Though unkown to Americans, in the Middle East, Al-Aqidi was one of the most recognizable reporters on television. In 2014, she made waves by wearing a cross-shaped pendant on air to show solidarity with Iraqi Christians.

“Growing up, I never knew the difference between Eid and Christmas, because we celebrated it all,” she told Clarion Project correspondent Shireen Qudosi in a 2019 interview. “I didn’t feel that anybody looked at me differently. Nobody ever bothered to ask me if I was a Muslim or Christian.”

She is, she says, “an American before anything else," and has called Islamphobia "a construct" and "a myth." 

"I've met many in the Somali community who came to the U.S. for a better life and the opportunity afforded to individuals to excel as entrepreneurs," she said in a statement to City Pages. "They aren't looking to live off of a welfare state or have their wings clipped by the bloated bureaucracy of government."

In the summer of 2019, Al-Aqidi “dared” Omar on Twitter to give her a 30-minute, face-to-face interview, “from one Muslim immigrant to another.” Omar didn’t accept, and Al-Aqidi claims Twitter subsequently shadow-banned her.

The Daily Caller’s coverage of the one-sided exchange attributes the ban to a subsequent tweet. After Al-Aqidi dared Omar to an interview, the Council on American-Islamic Relations (CAIR) followed her on Twitter, and Al-Aqidi posted a claim that CAIR had connections to the Muslim Brotherhood. She still frequently reminds Twitter that CAIR “does not” stand for her.

Other Republican challengers for Omar’s seat include Minneapolis cop/protester-arrester Chris Kelley, Lacy Johnson, Lucia Vogel, Alley Waterbury, Brent Whaley—and, of course,Danielle Stella.

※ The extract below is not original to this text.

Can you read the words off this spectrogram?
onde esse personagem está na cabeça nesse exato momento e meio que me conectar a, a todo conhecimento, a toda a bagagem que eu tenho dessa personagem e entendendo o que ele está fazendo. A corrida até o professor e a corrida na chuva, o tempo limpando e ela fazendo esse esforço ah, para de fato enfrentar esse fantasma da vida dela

Like her conservative colleagues, Al-Aqidi has her work cut out for her. Minnesota’s 5th Congressional District is overwhelmingly Democratic, and elected the freshman congresswoman in a landslide in 2018. Although Omar has become a national media lightning rod, recent polls suggest she has little to fear from competition at home.

Al-Aqidi said people often ask her about the "political math" here. Why does she think she can win?

"The answer is that change has to start somewhere and this district needs to be represented by someone who believes in the politics of inclusion and attraction, not divison based on identity politics," she said in a statement.